When people bring up Social Security and Medicare, they would do well to remember that neither of those were passed by today's Democratic and Republican parties, neither were passed with today's ridiculous Senate threshold, and neither of those were suffused with today's naked, bipartisan corporatism, where people ar mandated by law to buy a poorly-regulated private-sector product.
It doesn't work that way. We heard the same kinds of sentiments about No Child Left Behind when it passed in 2001. Backers on both sides of the aisle had problems with it, but both sides celebrated it as a major step forward -- and promised to make it better in the future.
"The agreement we reached reflects the best thinking of both sides," said Sen. Joe Lieberman.
"This was a reform bill. We can't have reform without resources, and that will be the next step," said Sen. Tom Daschle.
"This is a good bill... And there are going to be many additional steps that will be necessary along the way, but all of us are committed to following in those steps," said Sen. Ted Kennedy, the primary Democratic co-sponsor of the bill.
But despite the widespread commitment to taking the "many additional steps" needed, the steps were never taken, the resources were never allocated, the bill was never improved, and, indeed, is now generally regarded as a disaster (or, as Bill Clinton put it last year, "a train wreck").
In an ominous sign of things to come, Vicki Reggie Kennedy, Sen. Kennedy's widow, made many of the same arguments that were used in support of No Child Left Behind in her Washington Post op-ed promoting passage of the current health care bill.
It's a moving piece of writing -- and nobody doubts her late husband's heartfelt dedication to health care reform. But nobody doubted his dedication to education reform, either.
(In fact, stopping to think about it, isn't today's "health care reform" much like what the Republicans wanted to do with Social Security?)
Edit: You can tell some of the defenders are embattled because, to put it bluntly, they sound like assholes:
I'm sorry, but debating the kill-billers on the policy merits of their position has become a bit like debating the global warming denialists. The denalists operate by picking and choosing which evidence they cite and what arguments they respond to. Sometimes, they raise fairly good points or expose legitimately sloppy work on behalf of "consensus" scientists. Sometimes, they are being contrarian for contrarianism's sake.

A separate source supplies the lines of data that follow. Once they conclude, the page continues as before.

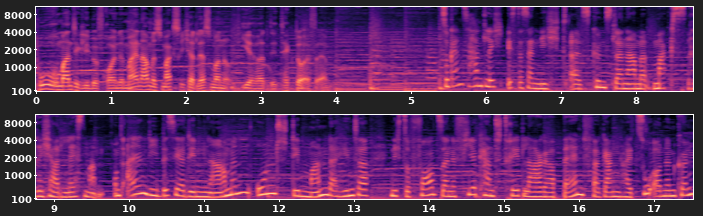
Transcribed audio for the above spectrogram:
Pure Romantik, liebe Freunde. Mein Name ist Max Richard Lessmann und ihr hört Detektor FM. So ganz handlich ist das ja nicht als Künstlername Max Richard Lessmann. Und allen, die bisher dem Namen und dem Mann dahinter nicht sofort seine Vierkant-Tretlager Band-Vergangenheit zuordnen können,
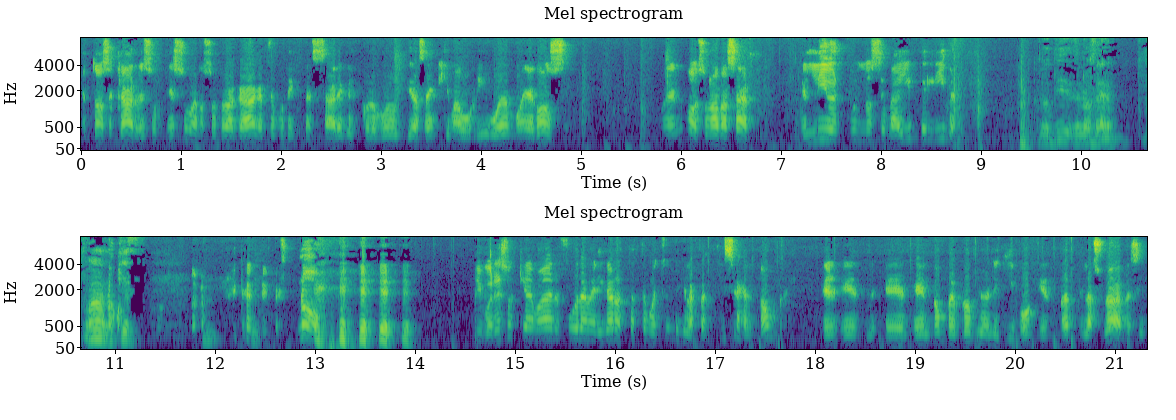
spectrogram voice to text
Entonces, claro, eso, eso para nosotros acá, que de impensable que el Colo Colo un día saben que me aburrí, weón, me voy a Conce. No, eso no va a pasar. El Liverpool no se va a ir del Liverpool. No, no sé. Bueno, no. ¿qué es? no. Y por eso es que además en el fútbol americano está esta cuestión de que la franquicia es el nombre. El, el, nombre propio del equipo, que no es de la ciudad. Es decir,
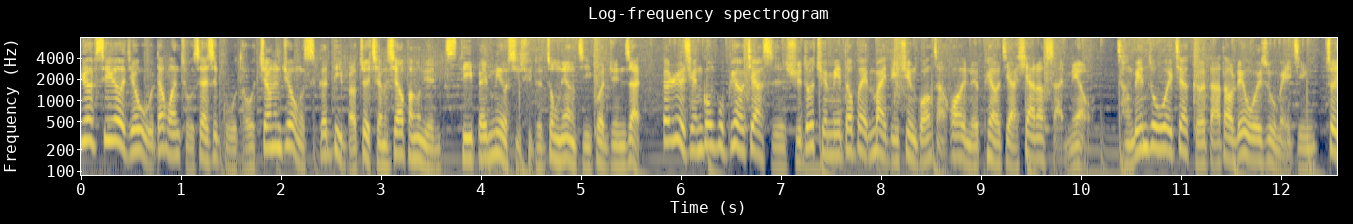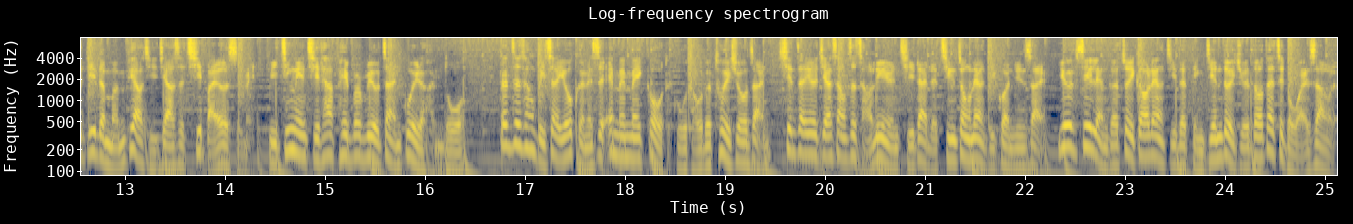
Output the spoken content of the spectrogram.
UFC 二九五当晚主赛是骨头 John Jones 跟地表最强消防员 Steve Mills 取得重量级冠军战。在日前公布票价时，许多球迷都被麦迪逊广场花园的票价吓到闪尿，场边座位价格达到六位数美金，最低的门票起价是七百二十美，比今年其他 Pay Per View 战贵了很多。但这场比赛有可能是 MMA Gold 骨头的退休战，现在又加上这场令人期待的轻重量级冠军赛，UFC 两个最高量级的顶尖对决都在这个晚上了，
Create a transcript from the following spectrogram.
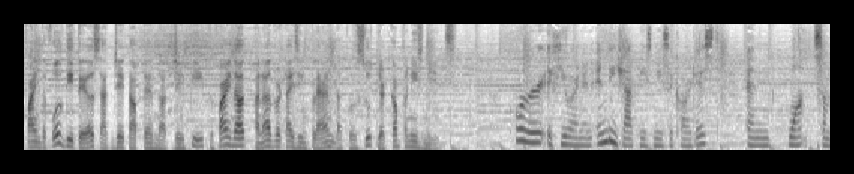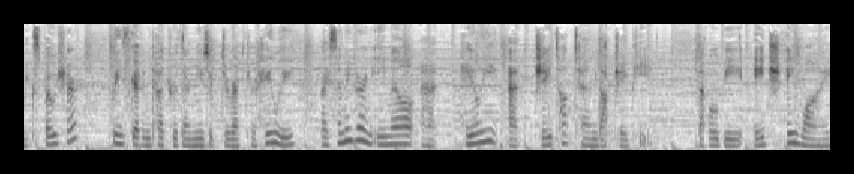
Find the full details at jtop10.jp to find out an advertising plan that will suit your company's needs. Or if you are an indie Japanese music artist and want some exposure, please get in touch with our music director Haley by sending her an email at haley at jtop10.jp. That will be H A Y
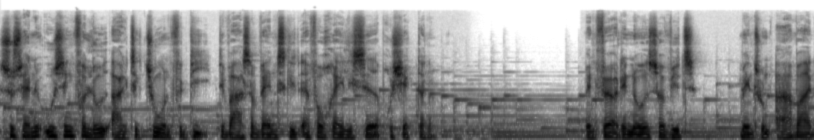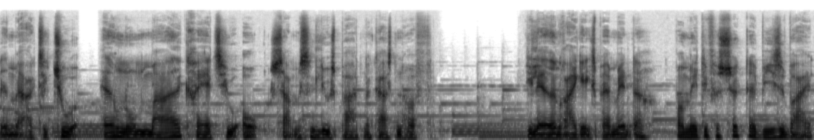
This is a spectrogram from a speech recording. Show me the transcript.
Susanne Ussing forlod arkitekturen, fordi det var så vanskeligt at få realiseret projekterne. Men før det nåede så vidt, mens hun arbejdede med arkitektur, havde hun nogle meget kreative år sammen med sin livspartner Carsten Hoff. De lavede en række eksperimenter, hvormed de forsøgte at vise vejen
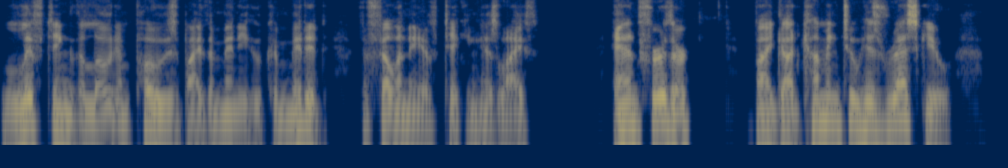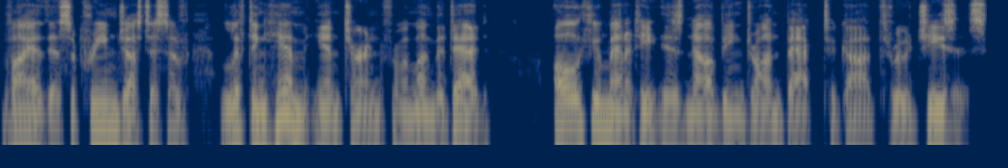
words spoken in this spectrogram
lifting the load imposed by the many who committed the felony of taking his life, and further, by God coming to his rescue via the supreme justice of lifting him in turn from among the dead, all humanity is now being drawn back to God through Jesus,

And sometimes, they're just throwing a bunch of sh*t at the wall and seeing what sticks, hoping that the underlying truth or lack thereof is lost in the fog of debate.See? Asshole. Even making this comparison is the proverbial "dick move" and makes it that much less likely that critics will me mollified.
But, hey, Nate? You're the one who resembles the climate change denialists. Most of the denialists are saying what they're saying because they have a strong financial and economic reason to do so. Either they prosper from from the status quo, or don't want to pay the costs of the lifestyle changes. Some are honest contrarians, but not many.
It is your crowd that has the financial incentives here, Nate. Not the HCR critics. Remember, if if HCR fails, the Dems take it on the chin, and so does everybody in the outer Demosphere. That includes "progressive journalists" like Matt and Ezra and the TNR crew.
And, yes, it also includes Dem-aligned jumped-up baseball statisticians masquerading as policy wonks. Ones who also argued until they were blue in the face that Ahmedinejad won legitimately...eyewitness accounts of fraud notwithstanding.
(Or did you think we had forgotten about that?)
The piece actually got worse as time went on, casting all manner of aspersions on a legitimate health care expert, Jon Walker. Walker turned around and handed Nate his own hams.